Food and drink are another variable expense. By installing a mini fridge and buying groceries instead of eating out for every meal, you can reduce your daily expenses significantly.
How To Minimize Your Expenses
Cutting back on your expenses can be easier than you might expect. Once you’re fixed expenses are set, you can focus on your variable expenses. By cutting back on these you can widen your profit margin.
Saving on Fuel
To save on fuel, follow all the standard advice you’d normally use when driving a regular car. Choose the most fuel-efficient routes and keep your speed lower than normal. You can save a lot of fuel by driving at 65 miles per hour rather than 70 or 75.
Making sure your tires are in good shape and inflated properly can also maximize your fuel efficiency. But one way to save at the pump is to get a fuel card. These cards are specific to one fuel company, and they’ll usually offer you a discount when you sign up for the card. That’s because you’re typically agreeing to only buy fuel from that provider, so be sure it’s one with plenty of fuel stations on your regular routes.
Saving on Taxes
Taxes are generally a fixed expense, but you can save on taxes by taking advantage of some deductions that are just for owner operators. This can lower the amount you have to set aside for your quarterly tax payments.
The per diem deduction lets you deduct the amount that you spend on food and drink from your taxes. You can also deduct the depreciated value of your truck. Basically, you take the amount of value your truck has lost in this tax year and deduct that from your overall income. That means it’s a more effective deduction for owner operators who’ve bought their truck recently, since that’s when the most depreciation happens.
Instead of eating out for every meal, buy a mini fridge and microwave for your sleeper. That way you can just pick up groceries at the store and make your own meals. You can easily cut your food and drink costs in half or more this way.
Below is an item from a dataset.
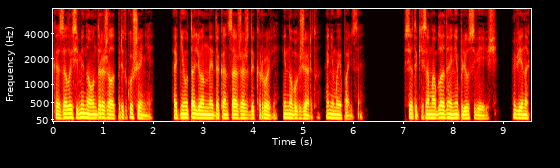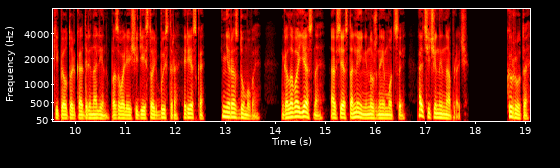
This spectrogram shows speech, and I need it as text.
Казалось, именно он дрожал от предвкушения, от неутоленной до конца жажды крови и новых жертв, а не мои пальцы все таки самообладание плюс веющ. В венах кипел только адреналин, позволяющий действовать быстро, резко, не раздумывая. Голова ясная, а все остальные ненужные эмоции отсечены напрочь. Круто.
As an added bonus, you’ll also be a lot healthier. You can store fruits and vegetables in that fridge, so you aren’t stuck eating junk food. This saves on more than just food costs- it also means you’ll probably save some money on medical expenses in the long run.
Understanding owner operator expenses is a huge part of being a successful owner operator. Without a clear understanding of what your expenses are you’ll always struggle to stay afloat. Knowing what your expenses are helps you plan for them, but it also helps you find ways to reduce your expenses.
And reducing your expenses is the key to making money as an owner operator. Since you have to cover all of your operating expenses yourself, it’s vital to minimize your expenses. You might finally understand why your old trucking companies went to such great lengths to reduce operating costs!
Saving on fuel, food, taxes and maintenance can make all the difference between being successful and struggling as an owner operator.
About Booker Transportation
Booker Trans is 100% Owner Operator. It is our belief that an Independent Owner is the best way to get a customers freight delivered timely and safely. Booker is a leading Refrigerated Carrier providing the best lease options in the industry for today’s Owner Operators. Monthly and Yearly Awards, Longevity Bonuses, and the Free tires for Life of Lease Program, are just a few examples of what Booker Trans offers the Owner Operator. Booker Trans has built it’s success upon working partnerships with Customers, as well as Agency Relationships built over the last 20 years. Those same relationships are what makes consistent year round freight possible.
Are you interested in becoming an owner operator driver or getting into the logistics industry?Let’s connect!